In addition to those that served in 26 Squadron, a number of South Africans served as volunteers in other RFC squadrons in the course of the World War I. This was mainly due to the success of the recruitment drive of Major Allister Miller . Between 1916 and 1917 he persuaded approximately 2 450 South Africans to enlist with the RFC. These recruits became known as “Millers’s Boys”.
A number of South Africans pilots excelled in the war, the most famous of these were Maj Allister Miller, Capt Andrew Weatherby Beauchamp-Proctor, Capt Helperus Andrias. (Pierre) van Ryneveld, Maj Arthur E. Harris, Capt C J (Boetie) Venter and Capt Sam Kinkead. For a list of South African Aces – see The Aerodrome Site

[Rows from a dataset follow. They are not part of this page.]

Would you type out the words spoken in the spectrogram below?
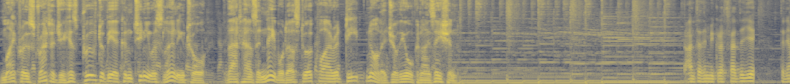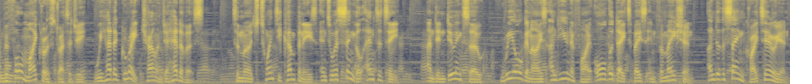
MicroStrategy has proved to be a continuous learning tool that has enabled us to acquire a deep knowledge of the organization. Before MicroStrategy, we had a great challenge ahead of us to merge 20 companies into a single entity, and in doing so, reorganize and unify all the database information under the same criterion.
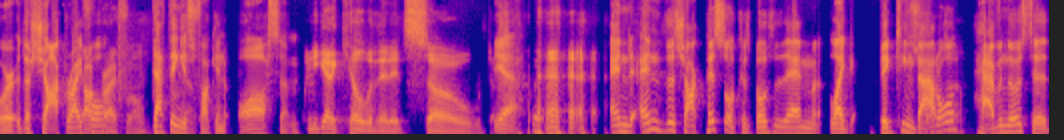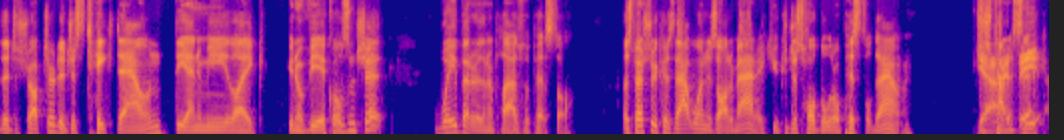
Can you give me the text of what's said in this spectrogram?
or the shock rifle? Shock rifle That thing is fucking awesome. when you get a kill with it it's so dope. Yeah. and and the shock pistol because both of them like big team battle having those to the disruptor to just take down the enemy like you know vehicles and shit way better than a plasma pistol especially because that one is automatic you could just hold the little pistol down Yeah, I, kind of sick. ba-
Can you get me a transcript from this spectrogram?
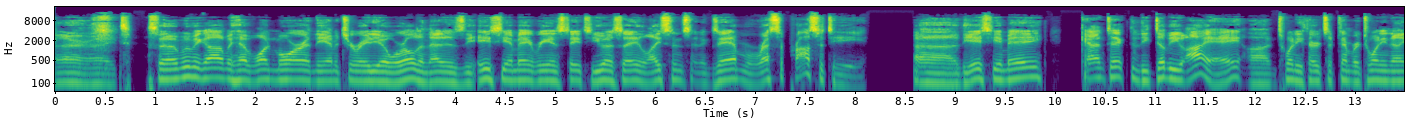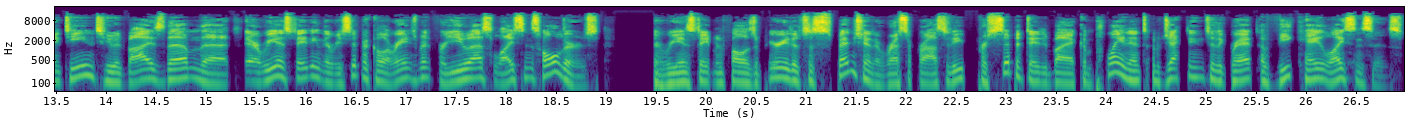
All right. So moving on, we have one more in the amateur radio world, and that is the ACMA reinstates USA license and exam reciprocity. Uh, the ACMA contacted the WIA on 23rd September 2019 to advise them that they're reinstating the reciprocal arrangement for U.S. license holders. The reinstatement follows a period of suspension of reciprocity precipitated by a complainant objecting to the grant of VK licenses.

30 enemy aircraft, Boetie Venter (22 aircraft) Douglas John Bell (20 aircraft) and Sir Hugh W. Saunders (19 aircraft). Capt Kinkead, Lt Col K R van der Spuy and Lt Col Pierre van Ryneveld also served in Russia. van der Spuy was taken prisoner and only released in 1920.
At the end of hostilities in 1918, 26 Squadron was eventually recalled to England and disbanded in 1918. The British Government offered aircraft to each of their Dominions to allow them to start their own Air Forces. South African received a total of 113 aircraft. These aircraft were used to form the South African Air Force at a new base close to Pretoria on the farm Zwartkops. In June 1920 Sir Pierre Van Ryneveld was promoted to Lt Colonel and appointed to the Instructional and Administrative staff of the Union Defence Force, back-dated to 1st February 1920. This date, in the absence of any official date is taken as the birth date of the SAAF.
In 1919, The Daily Mail offered a prize of 10,000 Pounds Sterling (about 300 000 Pounds in today’s terms) for the first successful non-stop flight across the Atlantic. This was followed by a further 10,000 Pound offer made by the Australian Prime Minister, Billy Hughes, for the first flight to Australia. Not to be outdone, the South African Government offered a similar prize for the first flight to the Cape.